**Directions**
From the line that contains "Can you read" to the last line of the records below, retype each line exactly; leave out everything else.
Given information START
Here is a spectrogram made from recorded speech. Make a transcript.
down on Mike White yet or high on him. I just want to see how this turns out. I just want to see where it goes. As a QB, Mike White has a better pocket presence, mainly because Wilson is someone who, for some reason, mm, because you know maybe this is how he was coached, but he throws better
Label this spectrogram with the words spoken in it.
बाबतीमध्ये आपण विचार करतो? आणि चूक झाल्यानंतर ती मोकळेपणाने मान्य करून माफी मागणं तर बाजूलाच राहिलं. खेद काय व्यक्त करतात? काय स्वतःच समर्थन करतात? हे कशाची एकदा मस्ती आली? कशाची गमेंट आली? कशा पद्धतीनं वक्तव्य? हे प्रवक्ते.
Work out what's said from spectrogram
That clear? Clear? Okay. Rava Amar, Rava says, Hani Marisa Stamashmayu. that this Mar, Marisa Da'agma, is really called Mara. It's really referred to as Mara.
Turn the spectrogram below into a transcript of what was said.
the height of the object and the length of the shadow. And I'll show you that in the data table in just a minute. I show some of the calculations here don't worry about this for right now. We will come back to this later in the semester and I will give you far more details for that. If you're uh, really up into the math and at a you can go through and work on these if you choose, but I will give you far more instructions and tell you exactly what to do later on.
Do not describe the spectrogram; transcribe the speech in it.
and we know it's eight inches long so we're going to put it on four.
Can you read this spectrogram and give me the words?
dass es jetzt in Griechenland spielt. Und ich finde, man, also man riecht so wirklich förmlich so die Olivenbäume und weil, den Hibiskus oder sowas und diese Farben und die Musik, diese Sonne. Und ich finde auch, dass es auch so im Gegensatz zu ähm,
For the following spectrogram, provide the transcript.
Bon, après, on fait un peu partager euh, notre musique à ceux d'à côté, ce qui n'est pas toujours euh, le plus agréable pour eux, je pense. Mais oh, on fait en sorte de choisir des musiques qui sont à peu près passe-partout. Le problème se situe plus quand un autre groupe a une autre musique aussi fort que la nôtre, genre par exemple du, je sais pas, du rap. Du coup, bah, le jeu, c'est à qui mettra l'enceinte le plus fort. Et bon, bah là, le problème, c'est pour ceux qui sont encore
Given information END
**Response to this exercise**
Can you read this spectrogram and give me the words?
dass es jetzt in Griechenland spielt. Und ich finde, man, also man riecht so wirklich förmlich so die Olivenbäume und weil, den Hibiskus oder sowas und diese Farben und die Musik, diese Sonne. Und ich finde auch, dass es auch so im Gegensatz zu ähm,
For the following spectrogram, provide the transcript.
Bon, après, on fait un peu partager euh, notre musique à ceux d'à côté, ce qui n'est pas toujours euh, le plus agréable pour eux, je pense. Mais oh, on fait en sorte de choisir des musiques qui sont à peu près passe-partout. Le problème se situe plus quand un autre groupe a une autre musique aussi fort que la nôtre, genre par exemple du, je sais pas, du rap. Du coup, bah, le jeu, c'est à qui mettra l'enceinte le plus fort. Et bon, bah là, le problème, c'est pour ceux qui sont encore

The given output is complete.